- **Data in this exercise**:
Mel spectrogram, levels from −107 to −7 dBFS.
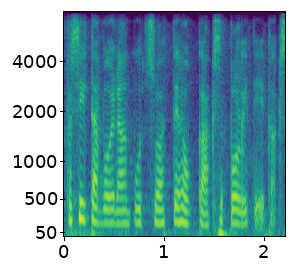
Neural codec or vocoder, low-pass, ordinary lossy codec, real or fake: codec, 16 kHz, 2 kbps, FunCodec, trained on Chinese and English, 25 frames a second; 7.2 kHz; Opus, 24 kbps; fake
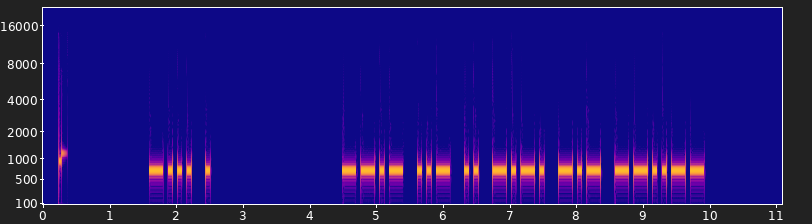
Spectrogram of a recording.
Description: Morse code, heard as a keyed tone, about 17 wpm, 700 Hz. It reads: BE QUICK,
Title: 4x Word-Spacing - Sentences from Top 500 Words - 17wpm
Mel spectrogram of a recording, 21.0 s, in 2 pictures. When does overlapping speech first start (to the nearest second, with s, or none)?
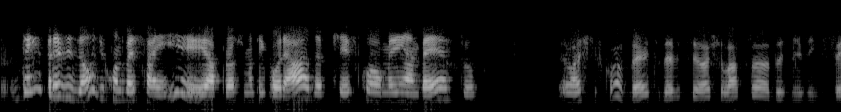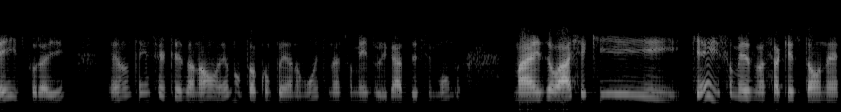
none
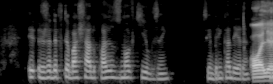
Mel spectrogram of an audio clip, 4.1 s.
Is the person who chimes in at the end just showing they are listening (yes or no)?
no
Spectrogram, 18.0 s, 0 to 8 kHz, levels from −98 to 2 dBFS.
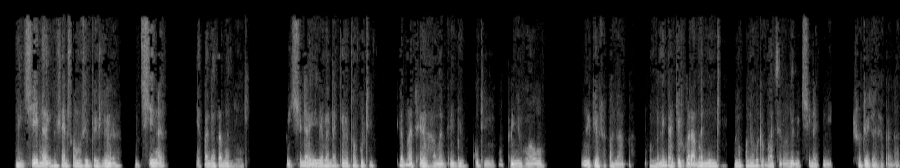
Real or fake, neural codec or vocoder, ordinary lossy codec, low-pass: fake; codec, 24 kHz, 1.5 kbps, HILCodec; MP3, 32 kbps; 7.2 kHz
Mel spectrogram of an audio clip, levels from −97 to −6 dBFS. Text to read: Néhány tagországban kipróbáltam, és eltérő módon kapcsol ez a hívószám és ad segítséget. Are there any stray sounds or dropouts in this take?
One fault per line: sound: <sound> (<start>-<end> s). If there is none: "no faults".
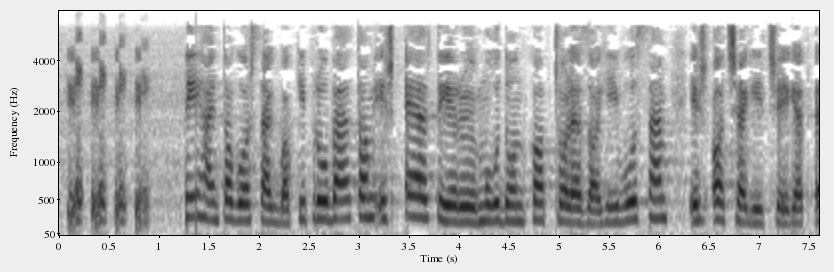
sound: laugh (0.1-0.9 s)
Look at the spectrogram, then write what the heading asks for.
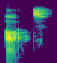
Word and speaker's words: ought: No, for at, although maybe you're tempted to pronounce it like out, when you listen to how Americans pronounce this word, they don't pronounce it like that.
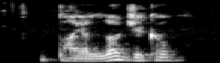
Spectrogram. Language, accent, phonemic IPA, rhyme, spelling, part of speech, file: English, Southern England, /ˌbaɪ.ə(ʊ)ˈlɒd͡ʒ.ɪ.kəl/, -ɒdʒɪkəl, biological, adjective / noun, LL-Q1860 (eng)-biological.wav
- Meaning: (adjective) 1. Of or relating to biology 2. Relating to anatomy; anatomic, anatomical 3. Related by consanguinity, especially as to parents and children 4. Organic (grown without agrochemicals)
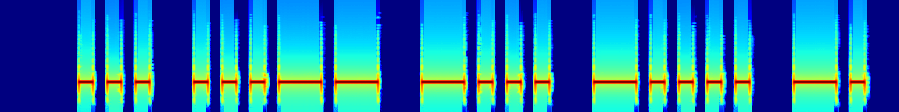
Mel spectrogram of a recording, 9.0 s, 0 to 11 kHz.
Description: Morse code, heard as a keyed tone, about 8 wpm, 800 Hz. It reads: S3B6N
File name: CW / DET / 1 9 1500C S B 8wpm 5624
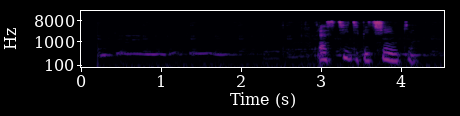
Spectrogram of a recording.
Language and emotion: Russian, neutral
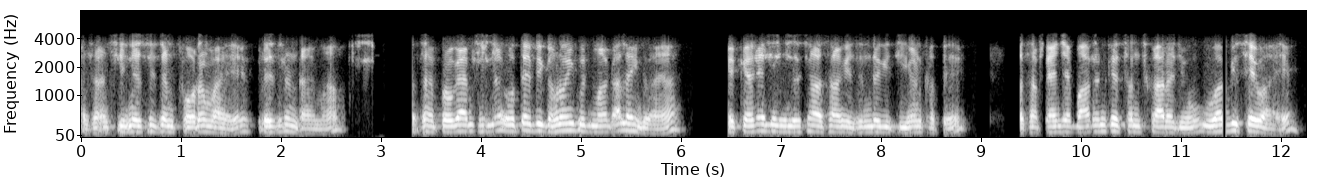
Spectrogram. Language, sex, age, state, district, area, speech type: Sindhi, male, 60+, Delhi, South Delhi, urban, conversation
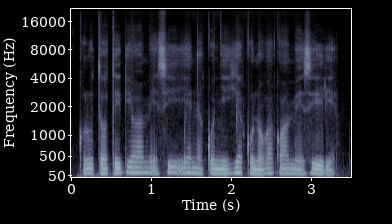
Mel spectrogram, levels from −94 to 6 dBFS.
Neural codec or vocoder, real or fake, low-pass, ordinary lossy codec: codec, 44.1 kHz, 7.8 kbps, DAC; fake; none; none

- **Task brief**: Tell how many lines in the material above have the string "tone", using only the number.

- **Task result**: 2